Children2
ResidenceEagan, Minnesota
Alma materAugustana College
Minnesota State University, Mankato
Occupationteacher
legislator
military officer

Lynn D. Wardlow (born November 11, 1943) is a former member of the Minnesota House of Representatives, where he represented District 38B from 2003-2009. The district includes over half of the city of Eagan in Dakota County, which is in the southeastern part of the Twin Cities metropolitan area. A Republican, he was elected to the open seat vacated by Minnesota Governor Tim Pawlenty in 2002.

Early life, education, and military career[edit]

1st Lt. Lynn Wardlow receiving Navy Commendation with "Combat V"

Before running for political office, Wardlow was a middle school and high school mathematics teacher and coach for over 30 years in the Rosemount-Eagan-Apple Valley School District.
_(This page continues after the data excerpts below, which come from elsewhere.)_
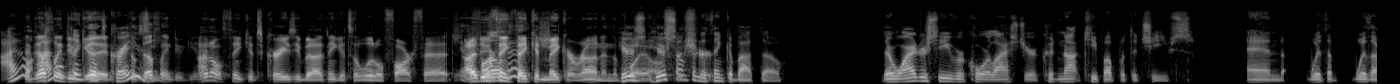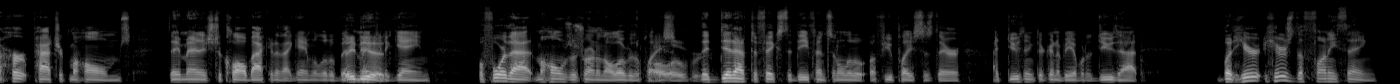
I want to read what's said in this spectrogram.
I don't. I definitely don't do think good. that's crazy. They'll definitely do good. I don't think it's crazy, but I think it's a little far fetched. Yeah, I do think they far-fetched. could make a run in the here's playoffs. here's for something sure. to think about though. Their wide receiver corps last year could not keep up with the Chiefs, and with a with a hurt Patrick Mahomes, they managed to claw back into that game a little bit They and make it did. a game. Before that, Mahomes was running all over the place. All over. They did have to fix the defense in a little a few places there. I do think they're going to be able to do that. But here here's the funny thing.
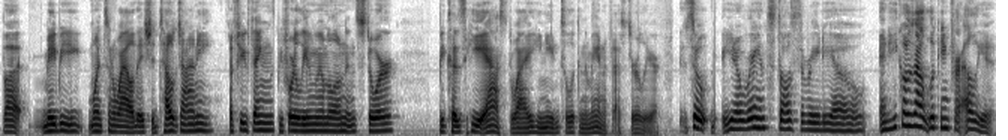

He also served in Vietnam in 1969 as a lieutenant in the U.S. Marine Corps, earning two Navy Commendation Medals with one a Combat V. He retired from the Marine Corps Reserve in 1995 at the rank of lieutenant colonel. He holds a B.A. from Augustana College in Sioux Falls, South Dakota, and a M.S. in Mathematics from Minnesota State University, Mankato in Mankato.[1][2]

Political career[edit]

As a legislator, he focused on the issues of education, transportation, tax reduction, small business promotion, and health care reform.[2]

While in office, Wardlow served on the following House committees: E-12 Education, Early Childhood Learning Finance Division, Education Finance and Economic Competitiveness Finance Division, Mental Health Division, and Veterans Affairs Division.[2] In the November 2008 general election, Wardlow was unseated by Democrat Mike Obermueller in his bid for a fourth term.[3]

Personal life and family[edit]

His son, Doug Wardlow, subsequently ran for the same seat in the 2010 general election, unseating Obermueller.[4]

References[edit]

  1. ^ "Archived copy". Archived from the original on 2011-07-14. Retrieved 2009-11-21.
  2. ^ a b c "Wardlow, Lynn - Legislator Record - Minnesota Legislators Past & Present". www.leg.state.mn.us. Retrieved 28 October 2018.
  3. ^ "Obermueller, Mike - Legislator Record - Minnesota Legislators Past & Present". www.leg.state.mn.us. Retrieved 28 October 2018.
  4. ^ "Phoenix Bail Bonds Partner – Inside Arizona Capitol". www.insideminnesotacapitol.com. Retrieved 28 October 2018.

External links[edit]